Excerpted data: Begin
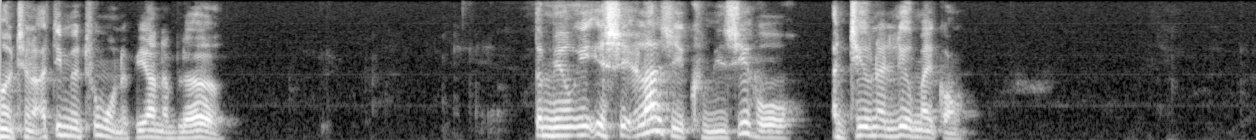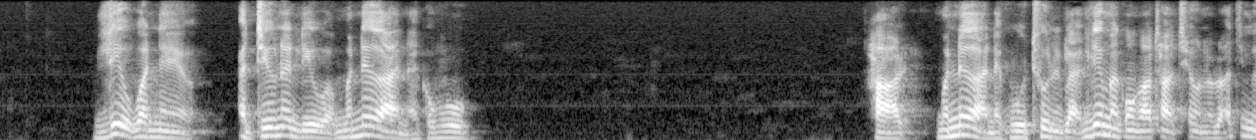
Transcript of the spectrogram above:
ငတ်ချင်အတိမြထုံမနဲ့ပြရနဘလား တမျိုးအစ်အလာစီခွမစီဟိုအဒီယနဲ့လျှော့မိုက်ကောင်လျှော့ဝနဲ့အဒီယနဲ့လျှော့မနဲ့ရနဲ့ကဘူးဟဟာမနဲ့အနေကိုထုနေကလက်မကောင်ကထားချောင်းလို့အတိမ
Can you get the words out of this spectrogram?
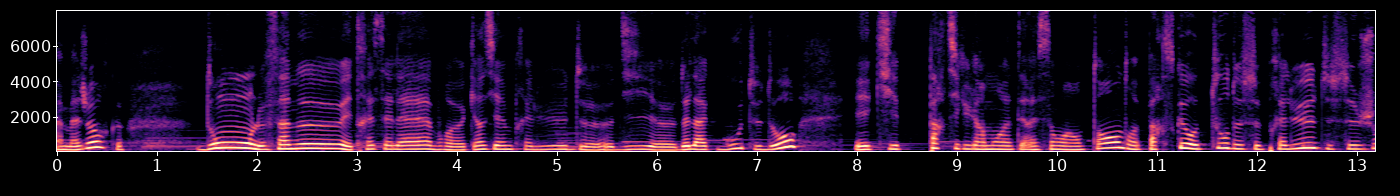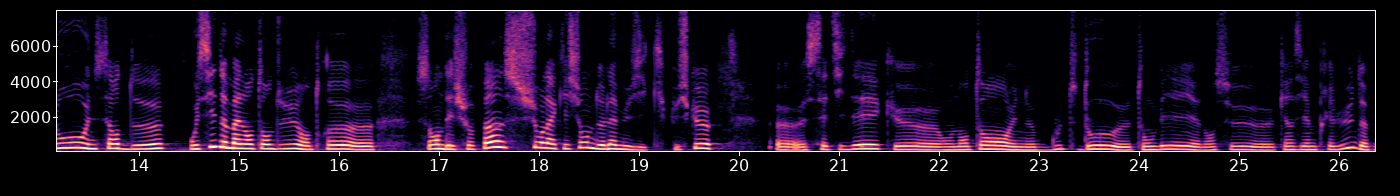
à Majorque, dont le fameux et très célèbre 15e prélude dit de la goutte d'eau et qui est particulièrement intéressant à entendre parce que autour de ce prélude se joue une sorte de aussi de malentendu entre euh, Sand et Chopin sur la question de la musique, puisque euh, cette idée que euh, entend une goutte d'eau euh, tomber dans ce quinzième prélude,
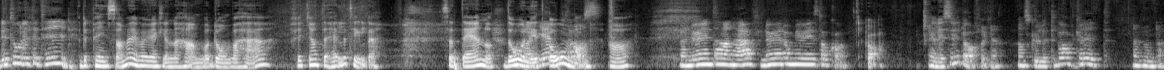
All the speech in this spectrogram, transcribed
det tog lite tid. Det pinsamma var ju egentligen när han var, de var här. Fick jag inte heller till det. Så det är något dåligt oss. Ja. Men nu är inte han här för nu är de ju i Stockholm. ja. Eller i Sydafrika. Han skulle tillbaka dit en runda.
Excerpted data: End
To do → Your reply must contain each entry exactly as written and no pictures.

Answer to this task →
Transcript of the spectrogram above:
ငတ်ချင်အတိမြထုံမနဲ့ပြရနဘလား တမျိုးအစ်အလာစီခွမစီဟိုအဒီယနဲ့လျှော့မိုက်ကောင်လျှော့ဝနဲ့အဒီယနဲ့လျှော့မနဲ့ရနဲ့ကဘူးဟဟာမနဲ့အနေကိုထုနေကလက်မကောင်ကထားချောင်းလို့အတိမ
Can you get the words out of this spectrogram?
à Majorque, dont le fameux et très célèbre 15e prélude dit de la goutte d'eau et qui est particulièrement intéressant à entendre parce que autour de ce prélude se joue une sorte de aussi de malentendu entre euh, Sand et Chopin sur la question de la musique, puisque euh, cette idée que euh, entend une goutte d'eau euh, tomber dans ce quinzième prélude,
All the speech in this spectrogram, transcribed
det tog lite tid. Det pinsamma var ju egentligen när han var, de var här. Fick jag inte heller till det. Så det är något dåligt oss. Ja. Men nu är inte han här för nu är de ju i Stockholm. ja. Eller i Sydafrika. Han skulle tillbaka dit en runda.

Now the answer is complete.